I use natural zero waste bath salts in a glass jar and refill it with compostable refill pouches. Azur bath salts are 100% natural, contain antioxidant and detoxifying blue spirulina and relaxing lavender and ylang ylang essential oils.

My eco bathroom fails

Bathroom products I’m yet to find eco alternatives for:

I’ve personally struggled to find a sustainable option which I like for the following products, and would like to hear of any of your eco suggestions for these products in the comments below.

Sustainable Shampoo and Conditioner

I’ve tried shampoo and conditioner bars, and personally I just don’t enjoy the experience of using them. I will try one more brand, but I think liquid refill bottles are the way to go for me. I’m currently using a natural plant-based shampoo and conditioner in plastic pump bottles. At least I managed to switch from mainstream chemical-laden haircare finally. 

Any eco haircare suggestions?

I am keen to try Barnone shampoo and conditioner in aluminium bottles. They’re available at the local supermarket. It would be great if they were also refillable, but aluminium is infinitely recyclable and therefore much less likely to end up in the ocean, so it’s a pretty sustainable packaging option compared to plastic.

Sustainable solution: refillable shampoo and conditioner in aluminium bottles

Non-plastic Toothbrush

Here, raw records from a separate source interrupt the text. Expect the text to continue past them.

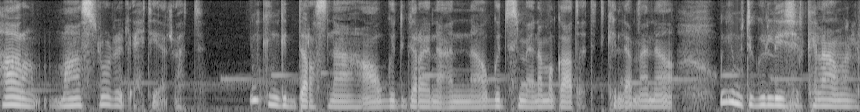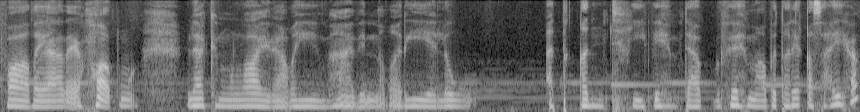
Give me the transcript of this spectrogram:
هرم ماسلو للاحتياجات يمكن قد درسناها وقد قرينا عنها وقد سمعنا مقاطع تتكلم عنها ويمكن تقول ليش الكلام الفاضي هذا يا فاطمة؟ لكن والله العظيم هذه النظرية لو أتقنت فهمتها فهمها بطريقة صحيحة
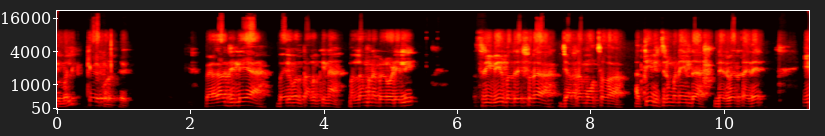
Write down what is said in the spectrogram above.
ನಿಮ್ಮಲ್ಲಿ ಕೇಳಿಕೊಳ್ಳುತ್ತೇವೆ. ಬೆಳಗಾವಿ ಜಿಲ್ಲೆಯ ಬೈಲಮಲ್ ತಾಲೂಕಿನ ಮಲ್ಲಮ್ಮನ ಬೆಳವಡಿಯಲ್ಲಿ ಶ್ರೀ ವೀರಭದ್ರೇಶ್ವರ ಜಾತ್ರಾ ಮಹೋತ್ಸವ ಅತಿ ವಿಜೃಂಭಣೆಯಿಂದ ನೆರವೇರ್ತಾ ಇದೆ. ಈ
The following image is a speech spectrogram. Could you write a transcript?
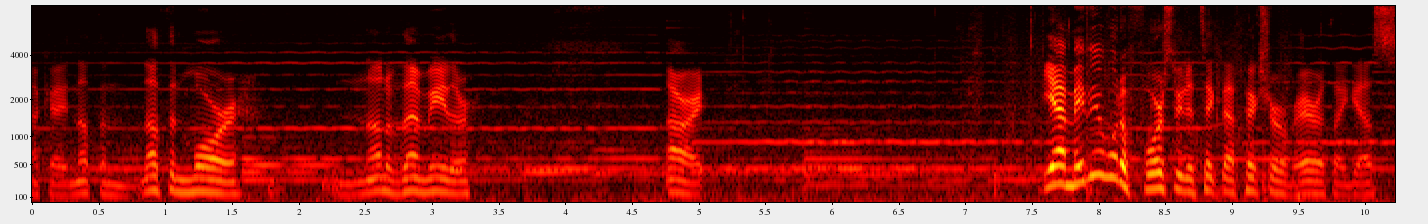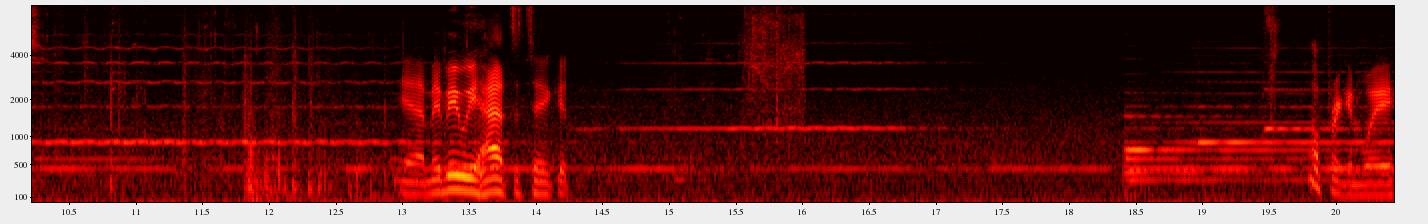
Okay, nothing nothing more. None of them either. Alright. Yeah, maybe it would have forced me to take that picture of Aerith, I guess. Yeah, maybe we had to take it. No friggin' way.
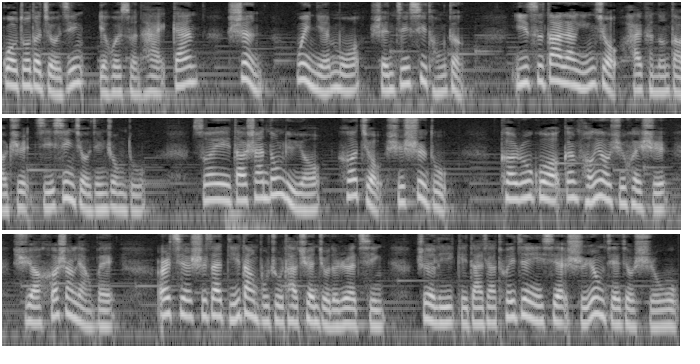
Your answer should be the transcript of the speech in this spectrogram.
过多的酒精也会损害肝、肾、胃黏膜、神经系统等。一次大量饮酒还可能导致急性酒精中毒。所以到山东旅游喝酒需适度，可如果跟朋友聚会时需要喝上两杯，而且实在抵挡不住他劝酒的热情，这里给大家推荐一些实用解酒食物。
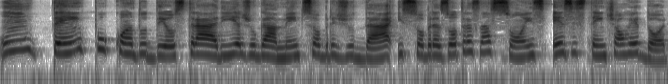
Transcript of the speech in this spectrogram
um tempo quando Deus traria julgamento sobre Judá e sobre as outras nações existentes ao redor.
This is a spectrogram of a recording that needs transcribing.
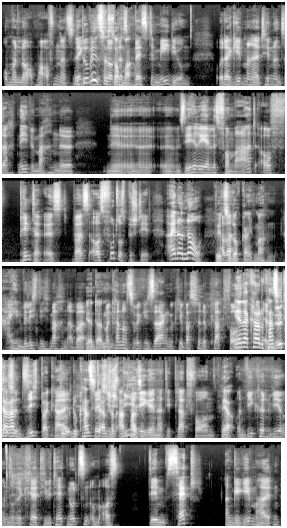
um mal noch mal offener zu denken, du willst ist das überhaupt doch das machen. beste Medium? Oder geht man halt hin und sagt, nee, wir machen eine, eine äh, serielles Format auf Pinterest, was aus Fotos besteht. I don't know. Willst aber, du doch gar nicht machen. Nein, will ich nicht machen, aber Ja, man kann doch so wirklich sagen, okay, was für eine Plattform Ja, na klar, du kannst dich daran- Sichtbarkeit, du- du kannst dich daran schon anpassen. Spielregeln hat die Plattform Ja. und wie können wir unsere Kreativität nutzen, um aus dem Set an Gegebenheiten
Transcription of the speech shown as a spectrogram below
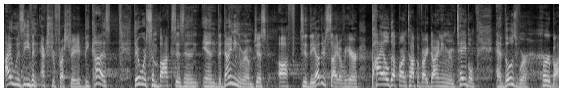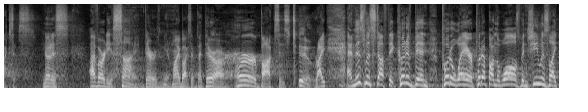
I was even extra frustrated because there were some boxes in, in the dining room just off to the other side over here piled up on top of our dining room table, and those were her boxes. Notice I've already assigned. There, you know, my boxes, but there are her boxes too, right? And this was stuff that could have been put away or put up on the walls, but she was like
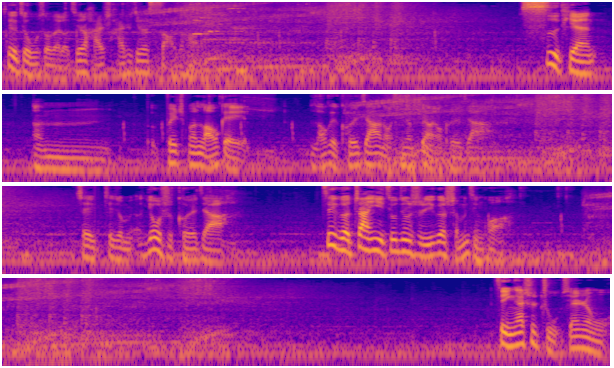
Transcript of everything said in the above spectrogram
这个就无所谓了，接着还是还是接着扫就好了。四天，嗯，为什么老给老给科学家呢？我现在不想要科学家。这这就没有，又是科学家。这个战役究竟是一个什么情况啊？这应该是主线任务。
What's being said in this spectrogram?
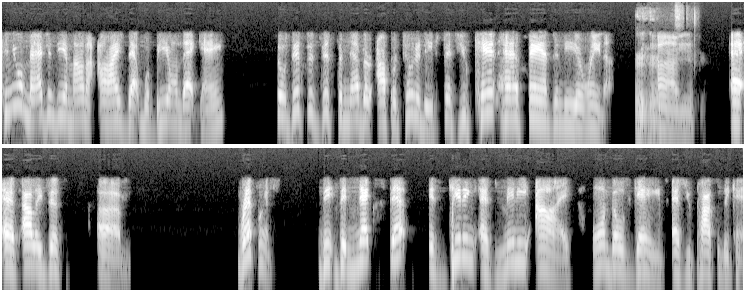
Can you imagine the amount of eyes that would be on that game? So this is just another opportunity since you can't have fans in the arena. Mm-hmm. Um, as Ali just um, reference, the, the next step is getting as many eyes on those games as you possibly can.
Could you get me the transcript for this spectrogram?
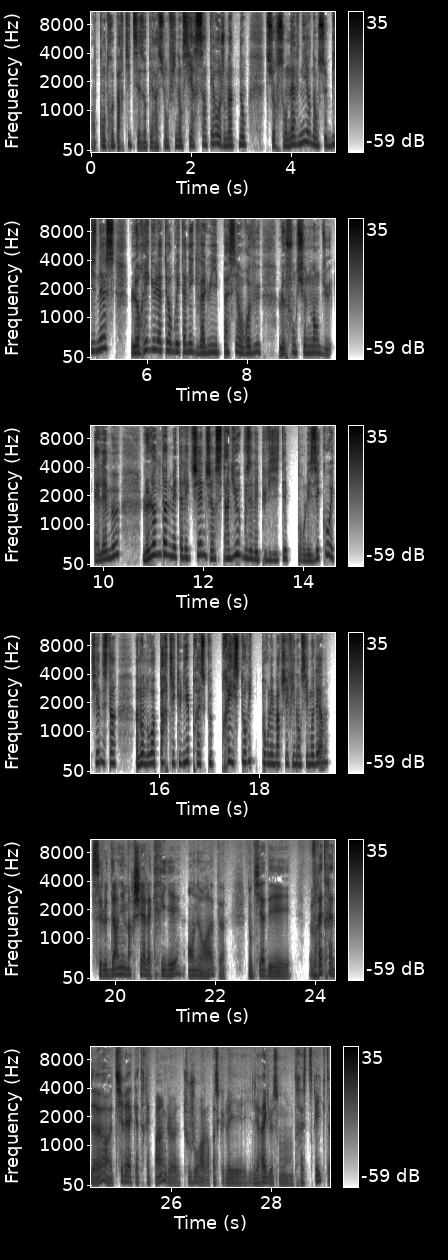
en contrepartie de ses opérations financières, s'interroge maintenant sur son avenir dans ce business. Le régulateur britannique va lui passer en revue le fonctionnement du LME. Le London Metal Exchange, hein, c'est un lieu que vous avez pu visiter pour les échos, Étienne. C'est un, un endroit particulier, presque préhistorique pour les marchés financiers modernes? C'est le dernier marché à la criée en Europe. Donc il y a des vrais traders tirés à quatre épingles, toujours alors parce que les, règles sont très strictes,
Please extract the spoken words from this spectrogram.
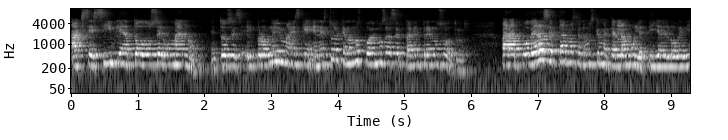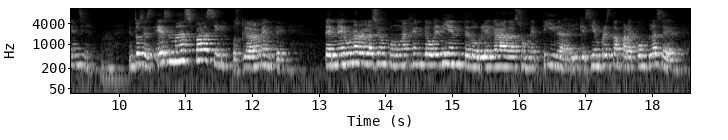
accesible a todo ser humano. Entonces, el problema es que en esto de que no nos podemos aceptar entre nosotros, para poder aceptarnos tenemos que meter la muletilla de la obediencia. Entonces, es más fácil, pues claramente, tener una relación con una gente obediente, doblegada, sometida y que siempre está para complacer,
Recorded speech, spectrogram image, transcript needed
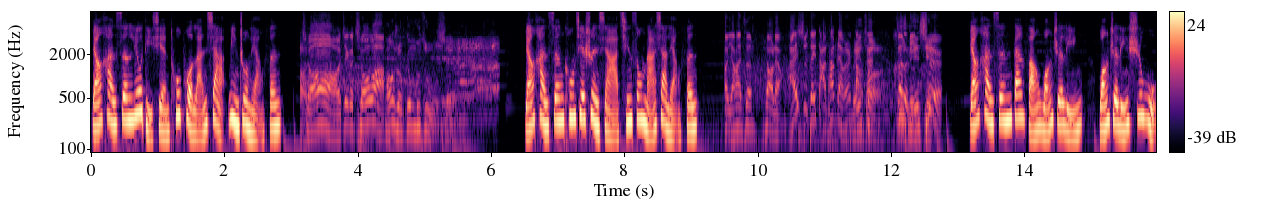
杨汉森溜底线突破篮下，命中两分。球，这个球啊，防守跟不住。是，杨汉森空切顺下，轻松拿下两分。杨汉森漂亮，还是得打他们两个人挡拆，很明确。杨汉森单防王哲林，王哲林失误，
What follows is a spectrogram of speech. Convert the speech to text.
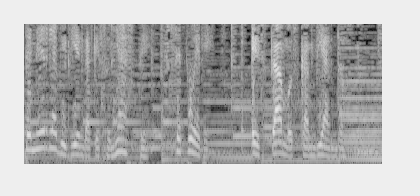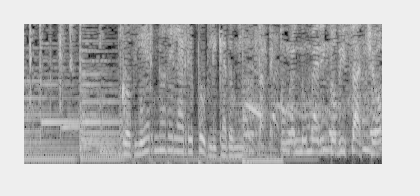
Tener la vivienda que soñaste se puede. Estamos cambiando. Gobierno de la República Dominicana. con el numerito disacho.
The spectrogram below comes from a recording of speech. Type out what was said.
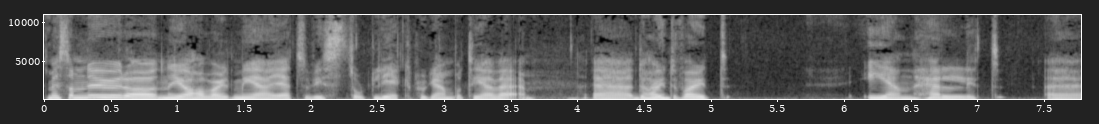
Men som nu då när jag har varit med i ett visst stort lekprogram på tv. Eh, det har ju inte varit enhälligt. Eh,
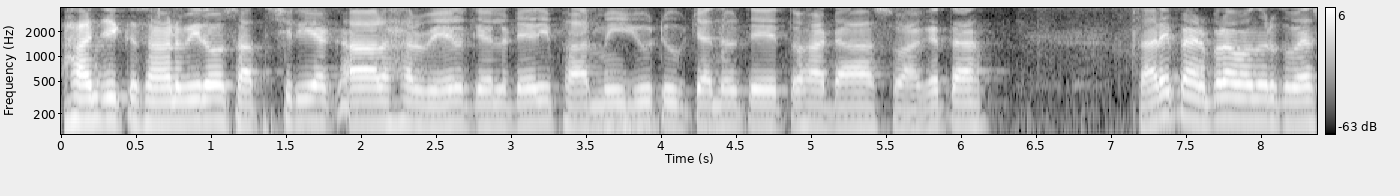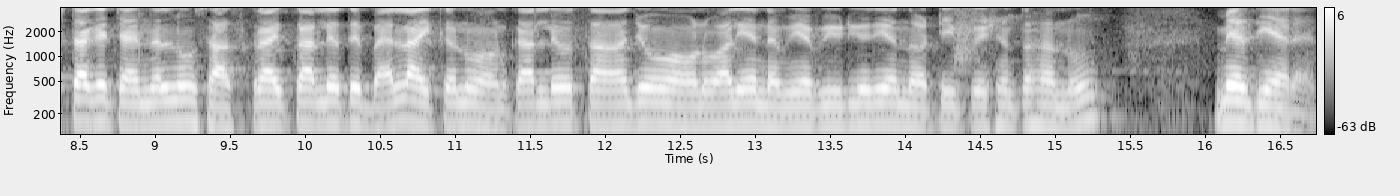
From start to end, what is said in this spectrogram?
ਹਾਂਜੀ, ਕਿਸਾਨ ਵੀਰੋ, ਸਤਿ ਸ਼੍ਰੀ ਅਕਾਲ। Harvel Gill dairy farming YouTube channel ਤੇ ਤੁਹਾਡਾ ਸਵਾਗਤ ਆ। ਸਾਰੇ ਭੈਣ ਭਰਾਵਾਂ ਨੂੰ ਰਿਕੁਐਸਟ ਆ ਕਿ ਚੈਨਲ ਨੂੰ ਸਬਸਕ੍ਰਾਈਬ ਕਰ ਲਿਓ ਤੇ ਬੈਲ ਆਈਕਨ ਨੂੰ ਔਨ ਕਰ ਲਿਓ ਤਾਂ ਜੋ ਆਉਣ ਵਾਲੀਆਂ ਨਵੀਆਂ ਵੀਡੀਓ ਦੀਆਂ ਨੋਟੀਫਿਕੇਸ਼ਨ ਤੁਹਾਨੂੰ ਮਿਲਦੀਆਂ ਰਹਿਣ।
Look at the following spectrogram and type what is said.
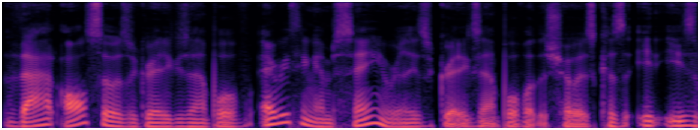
that also is a great example of everything I'm saying, really, is a great example of what the show is because it is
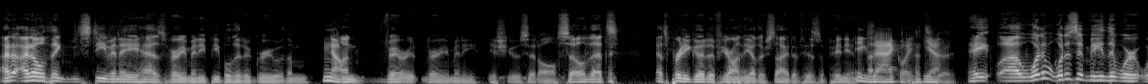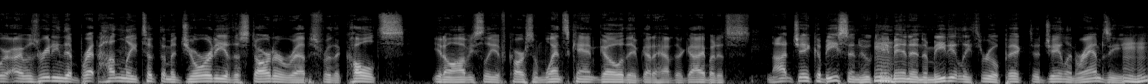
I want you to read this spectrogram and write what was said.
I, I, don't think Stephen A. has very many people that agree with him no. on very very many issues at all. So that's. That's pretty good if you're on the other side of his opinion. Exactly. yeah. Right. Hey, uh, what what does it mean that we're, we're? I was reading that Brett Hundley took the majority of the starter reps for the Colts you know, obviously, if Carson Wentz can't go, they've got to have their guy. But it's not Jacob Eason who came mm. in and immediately threw a pick to Jalen Ramsey. Mm-hmm.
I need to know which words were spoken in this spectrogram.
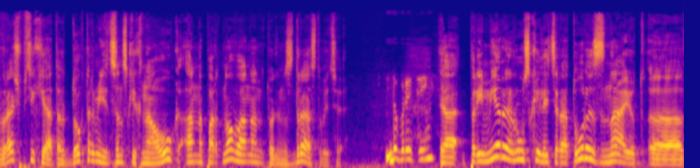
врач-психиатр, доктор медицинских наук Анна Портнова. Анна Анатольевна, здравствуйте. Добрый день. Э, примеры русской литературы знают э,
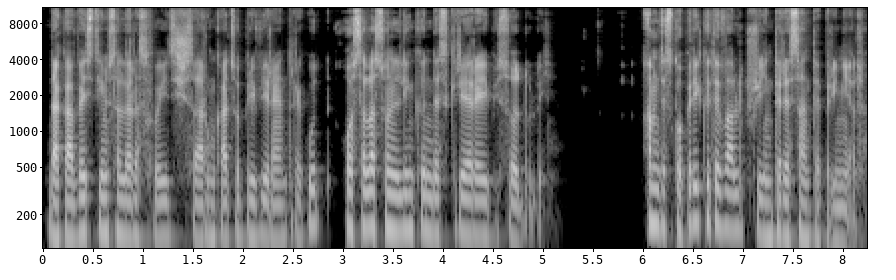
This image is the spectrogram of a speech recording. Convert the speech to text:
Dacă aveți timp să le răsfoiți și să aruncați o privire în trecut, o să las un link în descrierea episodului. Am descoperit câteva lucruri interesante prin el,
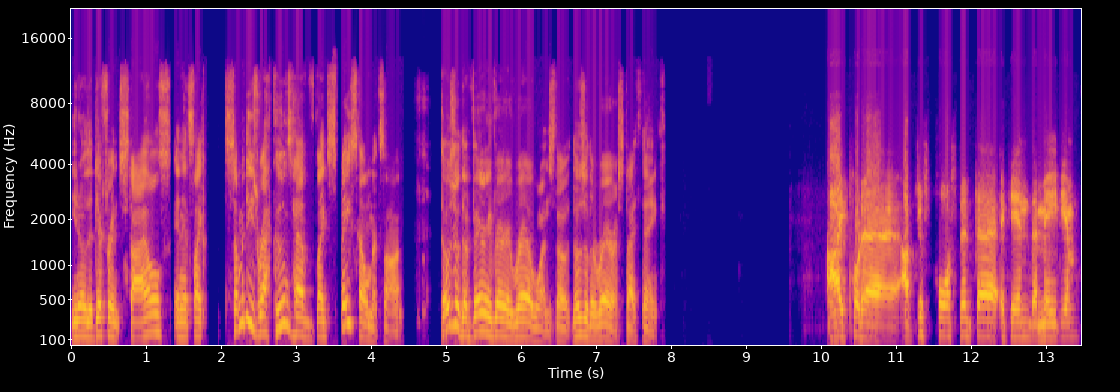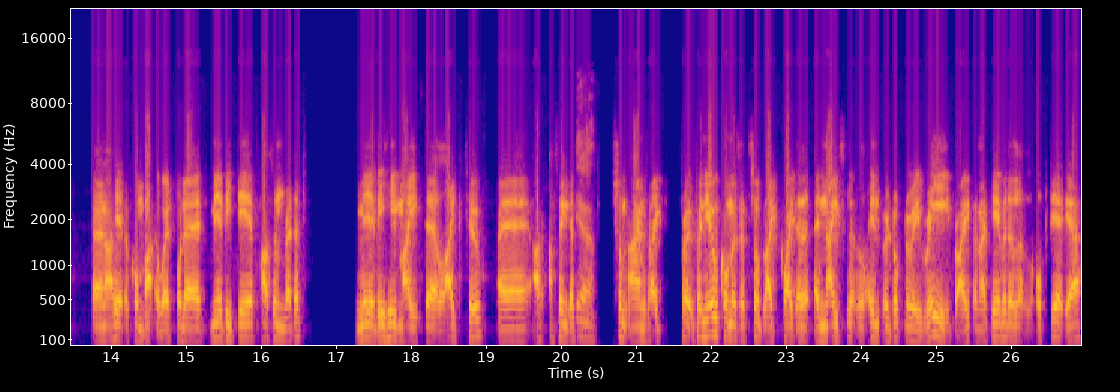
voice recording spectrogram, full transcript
you know the different styles and it's like some of these raccoons have like space helmets on. Those are the very very rare ones though. Those are the rarest i think I put a, I've just posted uh, again the medium, and I hate to come back to it, but uh, maybe Dave hasn't read it. Maybe he might uh, like to. Uh, I, I think it's yeah sometimes like for, for newcomers, it's sort of like quite a, a nice little introductory read, right? And I gave it a little update, yeah.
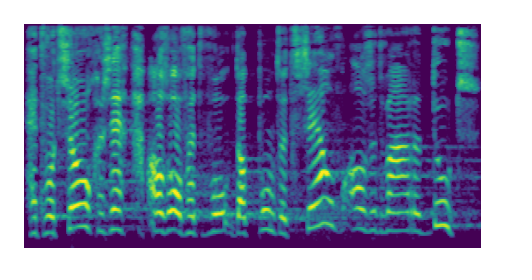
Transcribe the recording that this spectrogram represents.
Het wordt zo gezegd alsof het, dat pond het zelf als het ware doet.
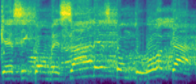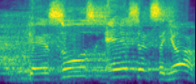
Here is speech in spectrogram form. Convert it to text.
que si confesares con tu boca que Jesús es el Señor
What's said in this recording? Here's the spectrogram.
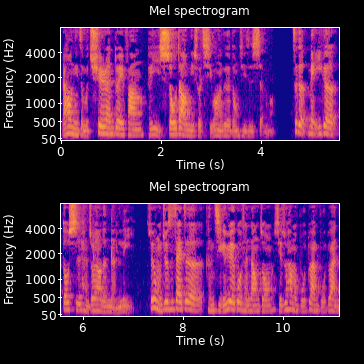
然后你怎么确认对方可以收到你所期望的这个东西是什么？这个每一个都是很重要的能力。所以，我们就是在这可能几个月过程当中，协助他们不断不断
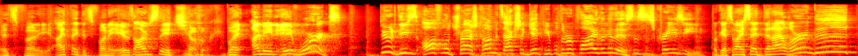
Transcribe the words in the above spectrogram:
It's funny. I think it's funny. It was obviously a joke, but I mean, it worked. Dude, these awful trash comments actually get people to reply. Look at this. This is crazy. Okay, so I said, did I learn good?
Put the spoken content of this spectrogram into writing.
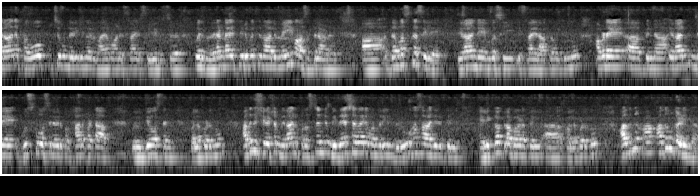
ഇറാനെ പ്രകോപിപ്പിച്ചുകൊണ്ടിരിക്കുന്ന ഒരു നയമാണ് ഇസ്രായേൽ സ്വീകരിച്ച് വരുന്നത്. രണ്ടായിരത്തി ഇരുപത്തിനാല് മെയ് മാസത്തിലാണ് ദമസ്കസിലെ ഇറാന്റെ എംബസി ഇസ്രായേൽ ആക്രമിക്കുന്നു. അവിടെ പിന്നെ ഇറാന്റെ ഗുസ് ഫോഴ്സിലെ ഒരു പ്രധാനപ്പെട്ട ഒരു ഉദ്യോഗസ്ഥൻ കൊല്ലപ്പെടുന്നു. അതിനുശേഷം ഇറാൻ പ്രസിഡന്റും വിദേശകാര്യ മന്ത്രിയും ദുരൂഹ സാഹചര്യത്തിൽ ഹെലികോപ്റ്റർ അപകടത്തിൽ കൊല്ലപ്പെടുന്നു. അതിന് അതും കഴിഞ്ഞ്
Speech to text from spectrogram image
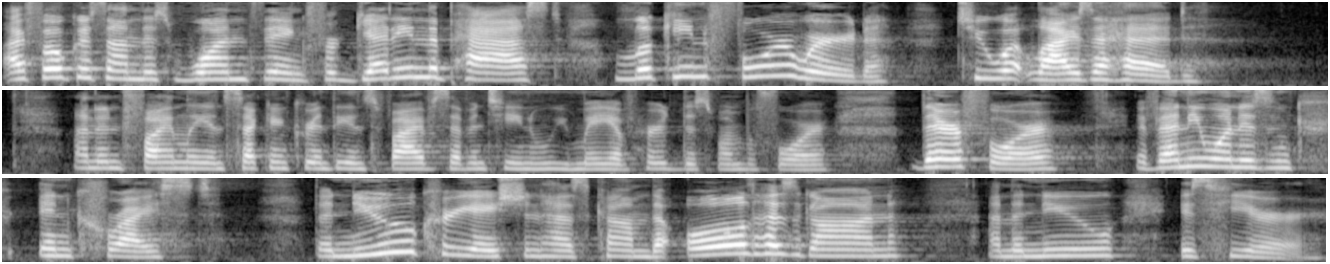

Although I love bamboo toothbrushes, the last one I had went mouldy. 

Anyway I find my electric toothbrush very effective and thorough, and it gives a really clean feeling. BUT most electric toothbrush heads can’t be recycled. 

I use a Phillips sonicare electric toothbrush and was excited to find some bamboo toothbrush heads compatible with Phillips Sonicare! I haven’t tried them yet so please let me know if you have. I’ll report back here when I’ve tried.

I found recyclable Oral B electric toothbrush heads too. Not non-plastic, but at least they’re recyclable.

Sustainable solution: recyclable or bamboo electric toothbrush heads

Natural plastic-free toothpaste 

I am guilty of using the odd plastic-packaged toothpaste, as for some reason I STILL haven’t got around to switching to either toothpaste tablets or finding a nice natural toothpaste in an aluminium tube instead of plastic. I use both a main brand sensitive toothpaste (to keep sensitivity at bay) and a natural one from MooGoo which leaves my teeth feeling very clean. Please, Moogoo, switch to aluminium tubes and I will be forever loyal!

I’m not sure if I like the idea of toothpaste tablets, but I will certainly try some soon. I’m more likely to get on with an aluminium tube of natural toothpaste. I do worry the sensitivity will come back though, so if anyone knows of a good natural toothpaste for sensitive teeth, please holler!

Sustainable solution: toothpaste in an aluminium tube, or tablets

Metal Razor

After having laser hair removal, I use a razor about twice a year!! The hair on my body is so sparse and light now. I have a men’s Gillete razor, which actually has a metal handle, but it has small plastic parts in the blades. I have generally found men’s razors and blades are better and cheaper than the women’s ones (they think us women are mugs!) 

I love the look of the all-metal eco razors now available and plan to get one of those when my existing blades run out. I love this pretty zero waste metal razor in pastel pink, baby blue or mint green. Or this rose gold metal razor is gorgeous.

Sustainable solution: 100% metal razor and blades

A bathroom filled with quality sustainable products made from natural materials looks far better than one with loads of plastic tat lying around, in my opinion. I find most plastic products tend to look brash and cheap, especially shampoo bottles. So I’m looking forward to completing my eco product swaps and getting rid of the last few plastic-y products!

How to easily find sustainable products

Awards schemes such as the global Sustainability Award are a great way to identify the best sustainable and plastic-free options.